* WORK ITEM
When the line containing "I need a transcript" appears in the entries below, begin printing there and stop after the line containing "From the spectrogram"; print each of those lines exactly and no other line.

(Beginning of RECORD SET)

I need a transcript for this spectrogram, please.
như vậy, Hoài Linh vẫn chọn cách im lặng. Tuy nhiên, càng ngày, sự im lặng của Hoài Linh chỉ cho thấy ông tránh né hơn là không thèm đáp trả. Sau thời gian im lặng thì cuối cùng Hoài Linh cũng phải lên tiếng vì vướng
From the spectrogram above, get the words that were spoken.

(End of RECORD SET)
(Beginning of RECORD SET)

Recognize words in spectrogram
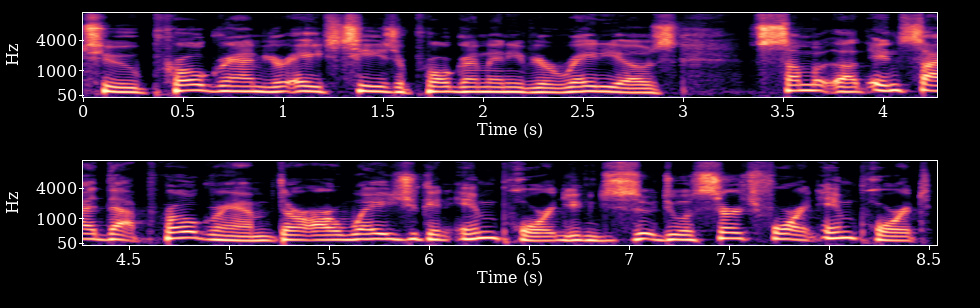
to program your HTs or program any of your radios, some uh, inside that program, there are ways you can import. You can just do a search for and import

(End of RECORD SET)

* ANSWER SECTION
I need a transcript for this spectrogram, please.
như vậy, Hoài Linh vẫn chọn cách im lặng. Tuy nhiên, càng ngày, sự im lặng của Hoài Linh chỉ cho thấy ông tránh né hơn là không thèm đáp trả. Sau thời gian im lặng thì cuối cùng Hoài Linh cũng phải lên tiếng vì vướng
From the spectrogram above, get the words that were spoken.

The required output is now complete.